THE PROBLEM. Would you retype, word for word, the line with "Take a look" and every line after it through the end of the records below?
-------- EXERCISE INPUTS --------
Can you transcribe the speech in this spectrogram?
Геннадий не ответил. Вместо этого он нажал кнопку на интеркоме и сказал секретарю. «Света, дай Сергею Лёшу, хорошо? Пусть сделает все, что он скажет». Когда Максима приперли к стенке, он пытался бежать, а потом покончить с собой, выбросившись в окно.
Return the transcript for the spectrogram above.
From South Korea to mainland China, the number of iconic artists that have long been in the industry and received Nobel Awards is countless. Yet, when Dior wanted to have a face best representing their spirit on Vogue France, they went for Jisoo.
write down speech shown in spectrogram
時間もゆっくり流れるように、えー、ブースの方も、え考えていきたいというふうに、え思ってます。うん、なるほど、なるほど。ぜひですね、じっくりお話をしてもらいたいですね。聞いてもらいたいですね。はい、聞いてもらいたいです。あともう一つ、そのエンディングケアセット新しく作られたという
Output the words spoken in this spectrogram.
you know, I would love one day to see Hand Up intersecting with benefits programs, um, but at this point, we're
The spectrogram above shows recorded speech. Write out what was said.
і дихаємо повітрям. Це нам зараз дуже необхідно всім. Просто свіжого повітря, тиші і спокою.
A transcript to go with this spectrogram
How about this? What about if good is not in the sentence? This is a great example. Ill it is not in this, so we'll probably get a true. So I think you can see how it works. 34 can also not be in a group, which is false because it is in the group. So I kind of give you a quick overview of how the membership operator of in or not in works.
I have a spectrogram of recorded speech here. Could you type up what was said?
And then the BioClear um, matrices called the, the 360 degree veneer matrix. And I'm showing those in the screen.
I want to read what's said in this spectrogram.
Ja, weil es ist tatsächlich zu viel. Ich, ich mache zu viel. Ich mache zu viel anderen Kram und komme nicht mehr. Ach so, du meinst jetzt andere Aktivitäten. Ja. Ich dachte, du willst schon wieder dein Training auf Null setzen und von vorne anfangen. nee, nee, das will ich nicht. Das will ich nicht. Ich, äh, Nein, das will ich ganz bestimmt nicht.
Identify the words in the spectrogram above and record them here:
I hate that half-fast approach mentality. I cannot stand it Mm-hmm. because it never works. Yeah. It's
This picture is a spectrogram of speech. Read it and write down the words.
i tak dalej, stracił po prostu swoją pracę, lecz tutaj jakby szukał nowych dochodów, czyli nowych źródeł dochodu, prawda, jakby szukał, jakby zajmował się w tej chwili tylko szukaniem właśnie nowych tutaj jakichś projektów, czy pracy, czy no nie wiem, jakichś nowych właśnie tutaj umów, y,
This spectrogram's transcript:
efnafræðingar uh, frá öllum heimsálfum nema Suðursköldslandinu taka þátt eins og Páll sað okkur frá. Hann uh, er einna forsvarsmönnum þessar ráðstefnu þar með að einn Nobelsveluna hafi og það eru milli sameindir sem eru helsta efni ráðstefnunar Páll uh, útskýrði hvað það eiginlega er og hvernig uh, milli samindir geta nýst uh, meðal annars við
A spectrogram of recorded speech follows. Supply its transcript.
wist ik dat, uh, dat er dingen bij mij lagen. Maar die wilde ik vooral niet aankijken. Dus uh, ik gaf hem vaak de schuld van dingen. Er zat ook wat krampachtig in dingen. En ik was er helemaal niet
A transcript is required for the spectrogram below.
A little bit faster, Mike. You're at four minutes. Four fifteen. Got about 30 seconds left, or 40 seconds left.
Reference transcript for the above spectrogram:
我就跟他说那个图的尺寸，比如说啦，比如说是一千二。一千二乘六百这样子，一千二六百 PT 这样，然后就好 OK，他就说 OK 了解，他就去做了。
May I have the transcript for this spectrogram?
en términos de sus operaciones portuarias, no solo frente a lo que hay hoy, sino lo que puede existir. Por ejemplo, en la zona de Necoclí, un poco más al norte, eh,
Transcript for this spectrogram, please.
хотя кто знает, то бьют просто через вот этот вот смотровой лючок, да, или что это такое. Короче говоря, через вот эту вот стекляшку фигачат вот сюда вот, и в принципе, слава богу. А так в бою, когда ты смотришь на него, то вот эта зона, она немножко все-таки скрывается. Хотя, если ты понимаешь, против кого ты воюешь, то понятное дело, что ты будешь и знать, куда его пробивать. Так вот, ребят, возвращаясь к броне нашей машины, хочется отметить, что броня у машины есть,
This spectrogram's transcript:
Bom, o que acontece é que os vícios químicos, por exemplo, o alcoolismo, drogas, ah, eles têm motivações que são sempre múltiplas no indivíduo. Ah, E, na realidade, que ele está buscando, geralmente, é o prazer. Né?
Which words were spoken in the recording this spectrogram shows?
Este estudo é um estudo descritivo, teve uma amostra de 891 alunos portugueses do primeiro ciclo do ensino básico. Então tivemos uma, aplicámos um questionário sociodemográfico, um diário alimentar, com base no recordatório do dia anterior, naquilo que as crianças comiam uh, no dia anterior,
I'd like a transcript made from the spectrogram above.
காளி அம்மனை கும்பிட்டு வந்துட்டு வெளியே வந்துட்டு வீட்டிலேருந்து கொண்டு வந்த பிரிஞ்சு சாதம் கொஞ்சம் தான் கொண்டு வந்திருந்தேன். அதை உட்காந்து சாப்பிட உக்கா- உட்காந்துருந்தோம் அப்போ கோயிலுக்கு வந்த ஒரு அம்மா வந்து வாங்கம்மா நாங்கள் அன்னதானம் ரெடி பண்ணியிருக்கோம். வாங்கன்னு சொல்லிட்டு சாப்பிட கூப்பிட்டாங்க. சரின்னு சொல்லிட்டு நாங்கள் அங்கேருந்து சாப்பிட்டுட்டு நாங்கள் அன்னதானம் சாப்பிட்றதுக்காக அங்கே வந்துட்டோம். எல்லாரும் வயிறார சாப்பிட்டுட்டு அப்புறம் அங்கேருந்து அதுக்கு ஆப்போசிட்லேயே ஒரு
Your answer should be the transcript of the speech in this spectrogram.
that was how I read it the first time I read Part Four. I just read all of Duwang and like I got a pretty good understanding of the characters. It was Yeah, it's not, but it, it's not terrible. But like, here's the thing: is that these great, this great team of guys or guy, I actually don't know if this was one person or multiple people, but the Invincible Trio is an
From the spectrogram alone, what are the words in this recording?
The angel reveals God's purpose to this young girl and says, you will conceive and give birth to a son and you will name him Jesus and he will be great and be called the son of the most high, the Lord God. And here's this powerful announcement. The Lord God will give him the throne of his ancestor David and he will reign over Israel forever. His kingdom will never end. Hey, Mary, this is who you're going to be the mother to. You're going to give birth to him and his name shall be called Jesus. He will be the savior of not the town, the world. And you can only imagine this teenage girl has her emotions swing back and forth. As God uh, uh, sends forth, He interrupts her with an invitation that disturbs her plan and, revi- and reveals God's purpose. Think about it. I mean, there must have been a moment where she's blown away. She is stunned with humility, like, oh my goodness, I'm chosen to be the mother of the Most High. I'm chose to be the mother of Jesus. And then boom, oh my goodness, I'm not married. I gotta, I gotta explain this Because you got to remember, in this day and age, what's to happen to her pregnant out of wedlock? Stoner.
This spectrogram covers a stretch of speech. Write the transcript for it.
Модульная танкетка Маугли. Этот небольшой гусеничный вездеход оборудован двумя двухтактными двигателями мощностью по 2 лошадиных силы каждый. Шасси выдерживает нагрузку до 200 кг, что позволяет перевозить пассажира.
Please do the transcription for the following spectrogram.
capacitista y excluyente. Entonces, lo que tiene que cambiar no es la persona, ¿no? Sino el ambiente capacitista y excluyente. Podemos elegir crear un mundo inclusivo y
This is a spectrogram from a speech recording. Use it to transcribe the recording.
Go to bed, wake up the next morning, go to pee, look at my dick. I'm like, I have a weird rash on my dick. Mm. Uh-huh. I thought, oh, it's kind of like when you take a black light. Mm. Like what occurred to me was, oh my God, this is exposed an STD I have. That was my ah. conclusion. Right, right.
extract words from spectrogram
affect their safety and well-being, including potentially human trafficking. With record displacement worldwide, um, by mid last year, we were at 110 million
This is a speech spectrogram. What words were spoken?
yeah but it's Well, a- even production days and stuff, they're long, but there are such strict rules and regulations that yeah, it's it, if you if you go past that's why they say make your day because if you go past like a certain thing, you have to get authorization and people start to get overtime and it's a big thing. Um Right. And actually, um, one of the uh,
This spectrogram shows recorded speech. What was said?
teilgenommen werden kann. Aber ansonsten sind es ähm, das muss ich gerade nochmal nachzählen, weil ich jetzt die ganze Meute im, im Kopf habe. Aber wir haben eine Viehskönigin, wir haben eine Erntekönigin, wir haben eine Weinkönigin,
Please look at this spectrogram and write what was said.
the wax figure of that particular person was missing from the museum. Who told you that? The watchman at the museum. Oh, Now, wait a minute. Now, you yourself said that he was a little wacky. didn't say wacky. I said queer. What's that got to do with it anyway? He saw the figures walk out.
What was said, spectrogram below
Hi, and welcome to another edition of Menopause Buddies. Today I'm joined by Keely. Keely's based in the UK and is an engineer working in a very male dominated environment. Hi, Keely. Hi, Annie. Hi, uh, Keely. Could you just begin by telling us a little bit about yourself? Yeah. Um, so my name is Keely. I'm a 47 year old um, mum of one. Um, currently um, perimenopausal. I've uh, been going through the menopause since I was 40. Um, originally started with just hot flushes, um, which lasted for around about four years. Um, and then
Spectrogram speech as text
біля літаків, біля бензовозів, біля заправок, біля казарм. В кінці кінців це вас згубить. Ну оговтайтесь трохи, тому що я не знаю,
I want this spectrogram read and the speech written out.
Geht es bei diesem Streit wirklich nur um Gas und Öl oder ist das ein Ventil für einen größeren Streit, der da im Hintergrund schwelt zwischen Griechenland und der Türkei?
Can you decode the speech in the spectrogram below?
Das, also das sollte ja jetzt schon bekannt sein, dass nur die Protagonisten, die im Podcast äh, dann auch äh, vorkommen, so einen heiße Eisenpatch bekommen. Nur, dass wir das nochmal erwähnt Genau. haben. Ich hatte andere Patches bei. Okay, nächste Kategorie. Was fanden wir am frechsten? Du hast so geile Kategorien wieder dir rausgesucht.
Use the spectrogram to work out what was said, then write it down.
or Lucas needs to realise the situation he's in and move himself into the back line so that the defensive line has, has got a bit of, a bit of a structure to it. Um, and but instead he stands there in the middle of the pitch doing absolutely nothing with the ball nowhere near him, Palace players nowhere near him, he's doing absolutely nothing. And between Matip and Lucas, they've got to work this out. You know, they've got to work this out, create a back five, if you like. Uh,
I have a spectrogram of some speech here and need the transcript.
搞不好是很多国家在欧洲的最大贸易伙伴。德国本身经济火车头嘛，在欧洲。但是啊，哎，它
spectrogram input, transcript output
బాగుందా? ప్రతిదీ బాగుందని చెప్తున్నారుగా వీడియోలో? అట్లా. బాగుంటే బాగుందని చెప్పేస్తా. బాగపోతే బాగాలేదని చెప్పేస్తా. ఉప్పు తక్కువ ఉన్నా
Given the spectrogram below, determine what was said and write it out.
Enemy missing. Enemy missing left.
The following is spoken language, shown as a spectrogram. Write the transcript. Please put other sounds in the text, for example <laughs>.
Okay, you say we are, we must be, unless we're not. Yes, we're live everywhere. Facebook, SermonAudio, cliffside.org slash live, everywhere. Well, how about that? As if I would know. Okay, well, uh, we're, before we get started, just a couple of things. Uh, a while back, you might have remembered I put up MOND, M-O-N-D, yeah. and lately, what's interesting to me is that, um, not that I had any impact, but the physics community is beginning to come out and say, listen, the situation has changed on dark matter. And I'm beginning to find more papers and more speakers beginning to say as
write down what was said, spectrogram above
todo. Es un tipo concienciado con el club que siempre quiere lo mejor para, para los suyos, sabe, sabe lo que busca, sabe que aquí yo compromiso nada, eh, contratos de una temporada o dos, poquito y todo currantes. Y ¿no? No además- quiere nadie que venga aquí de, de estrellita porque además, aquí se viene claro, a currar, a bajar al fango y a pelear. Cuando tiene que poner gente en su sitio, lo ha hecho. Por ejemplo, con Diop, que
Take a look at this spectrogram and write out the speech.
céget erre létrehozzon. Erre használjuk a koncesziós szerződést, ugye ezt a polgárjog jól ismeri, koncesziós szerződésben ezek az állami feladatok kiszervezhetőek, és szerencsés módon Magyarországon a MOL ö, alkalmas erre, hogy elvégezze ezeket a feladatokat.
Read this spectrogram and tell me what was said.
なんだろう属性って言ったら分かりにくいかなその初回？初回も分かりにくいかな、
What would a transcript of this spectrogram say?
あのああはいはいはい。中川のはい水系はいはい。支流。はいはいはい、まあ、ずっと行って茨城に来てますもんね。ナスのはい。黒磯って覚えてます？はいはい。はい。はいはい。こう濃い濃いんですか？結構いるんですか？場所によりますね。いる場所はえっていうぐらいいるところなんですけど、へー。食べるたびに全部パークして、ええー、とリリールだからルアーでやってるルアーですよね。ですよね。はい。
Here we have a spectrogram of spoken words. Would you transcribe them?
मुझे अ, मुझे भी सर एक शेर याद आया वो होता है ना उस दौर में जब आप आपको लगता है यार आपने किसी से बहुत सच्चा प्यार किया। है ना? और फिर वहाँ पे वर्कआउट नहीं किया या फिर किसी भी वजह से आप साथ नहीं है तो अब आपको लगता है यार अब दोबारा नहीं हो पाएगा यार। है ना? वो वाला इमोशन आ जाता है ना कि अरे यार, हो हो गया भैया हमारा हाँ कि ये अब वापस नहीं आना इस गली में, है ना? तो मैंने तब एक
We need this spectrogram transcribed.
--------
EXERCISE SOLUTION.
Take a look at this spectrogram and write out the speech.
céget erre létrehozzon. Erre használjuk a koncesziós szerződést, ugye ezt a polgárjog jól ismeri, koncesziós szerződésben ezek az állami feladatok kiszervezhetőek, és szerencsés módon Magyarországon a MOL ö, alkalmas erre, hogy elvégezze ezeket a feladatokat.
Read this spectrogram and tell me what was said.
なんだろう属性って言ったら分かりにくいかなその初回？初回も分かりにくいかな、
What would a transcript of this spectrogram say?
あのああはいはいはい。中川のはい水系はいはい。支流。はいはいはい、まあ、ずっと行って茨城に来てますもんね。ナスのはい。黒磯って覚えてます？はいはい。はい。はいはい。こう濃い濃いんですか？結構いるんですか？場所によりますね。いる場所はえっていうぐらいいるところなんですけど、へー。食べるたびに全部パークして、ええー、とリリールだからルアーでやってるルアーですよね。ですよね。はい。
Here we have a spectrogram of spoken words. Would you transcribe them?
मुझे अ, मुझे भी सर एक शेर याद आया वो होता है ना उस दौर में जब आप आपको लगता है यार आपने किसी से बहुत सच्चा प्यार किया। है ना? और फिर वहाँ पे वर्कआउट नहीं किया या फिर किसी भी वजह से आप साथ नहीं है तो अब आपको लगता है यार अब दोबारा नहीं हो पाएगा यार। है ना? वो वाला इमोशन आ जाता है ना कि अरे यार, हो हो गया भैया हमारा हाँ कि ये अब वापस नहीं आना इस गली में, है ना? तो मैंने तब एक
We need this spectrogram transcribed.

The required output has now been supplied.